All in hexadecimal of course, as plain decimal number are for pussies.

I especially like the format because you sort of get the sheet-music AND the instruments together with the song.
If you hear a cool piece and go like "Wow, how did they do that?" you can jump right in and examine what samples are used and what effects are applied.
It's like an open-source music format where you can do a "view source" to see exactly how it's done and fiddle with it, much as you can do with any website or web application.

Just like much of my early javascript and css knowledge was build by inspecting the source of other applications, much of my early musical knowledge was build inspecting mod files on the Amiga.

The golden age of the Amiga is long gone, but the tracker format lives on. There have been countless spin-offs and remakes.
Even in modern audio software like Renoise, Radium and Sunvox the tracker spirit is present.
And of course there's openMPT: It doesn't have a cool and snazzy interface but it's the most compatible and complete true tracker around.

Remember: these are not just mp3 files you hear, the music is reproduced using samples that are played and manipulated in sequence in real-time.
This is why mod files in general are quite small, making them perfect for (early) games and other projects where file size is important.
Even the super popular Unity game platform still has support for tracker formats

Playing mod files in a browser is nothing new, but still I wanted to create my own tracker for the following reasons:

  • I wanted to research Web-Audio, especially real time audio manipulation.
  • I wanted a real tracker where you can open, edit and save mod files, not just a player.
  • It should perform well on mobile browsers.
    Most mod players don't work that well on mobile browsers.
    They tend to implement a very low level way of handling audio, doing the resampling and mixing all in the javascript layer, maybe because the code is ported or recompiled from other platforms.
    I took a high-level Web-Audio approach which makes it perform really well on mobile browsers.
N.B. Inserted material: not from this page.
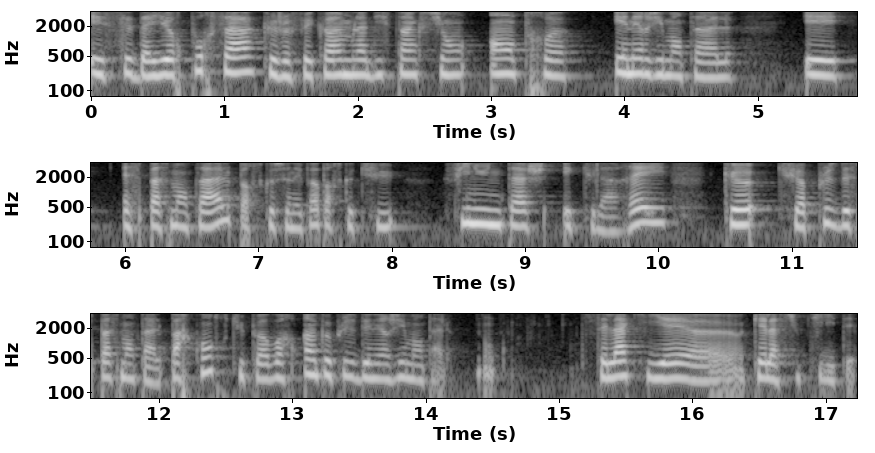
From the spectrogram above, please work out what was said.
et c'est d'ailleurs pour ça que je fais quand même la distinction entre énergie mentale et espace mental, parce que ce n'est pas parce que tu finis une tâche et que tu la rayes que tu as plus d'espace mental. Par contre, tu peux avoir un peu plus d'énergie mentale. Donc, c'est là qui est, euh, qu'est la subtilité.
Even if the UI slows down, the music should never stutter.
  • I wanted to build a SCALABLE cool retro user interface.
    Most old-school trackers have a fixed size user interface.
    I wanted a pixel-retro interface that scales with the screen.
    You could call it "responsive design" but then for HTML canvas :-)
    That's a pretty cool feature even if I say so myself!
  • I wanted to have a decent music playback engine to be able to build upon: a drum-sequencer? a midi-player? real-time online collaboration? all rather straightforward once the main playback engine is in place.

Anyway - here are some examples!



Even more?
The ModArchive hosts thousands of tracker songs and they have an API so you can directly access them from within Bassoon Tracker.

The source files are available on GitHub.


Have fun, and if you think of any cool feature you're missing: let me know!